***** Data extracts *****
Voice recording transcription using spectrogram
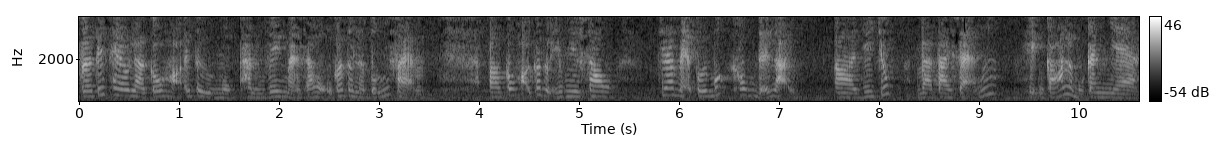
Và tiếp theo là câu hỏi từ một thành viên mạng xã hội có tên là Tuấn Phạm. À, câu hỏi có nội dung như sau: Cha mẹ tôi mất không để lại à, di chúc và tài sản. Hiện có là một căn nhà.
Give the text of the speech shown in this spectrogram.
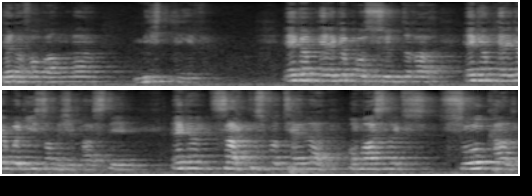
den har forvandla mitt liv. Jeg kan peke på syndere. Jeg kan peke på de som ikke passet inn. Jeg kan saktens fortelle om hva slags såkalt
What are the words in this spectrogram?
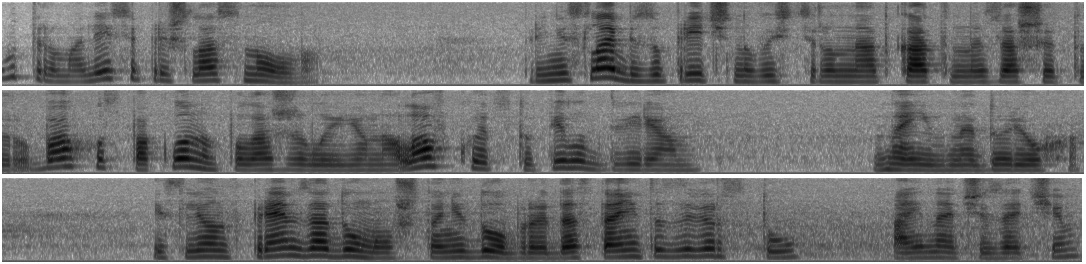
Утром Олеся пришла снова. Принесла безупречно выстиранную, откатанную, зашитую рубаху, с поклоном положила ее на лавку и отступила к дверям. Наивная дуреха. Если он впрямь задумал, что недоброе достанет и за версту, а иначе зачем?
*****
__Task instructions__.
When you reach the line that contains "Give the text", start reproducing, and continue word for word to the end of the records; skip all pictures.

__Result for this exercise__.
Give the text of the speech shown in this spectrogram.
den har forvandla mitt liv. Jeg kan peke på syndere. Jeg kan peke på de som ikke passet inn. Jeg kan saktens fortelle om hva slags såkalt
What are the words in this spectrogram?
Утром Олеся пришла снова. Принесла безупречно выстиранную, откатанную, зашитую рубаху, с поклоном положила ее на лавку и отступила к дверям. Наивная дуреха. Если он впрямь задумал, что недоброе достанет и за версту, а иначе зачем?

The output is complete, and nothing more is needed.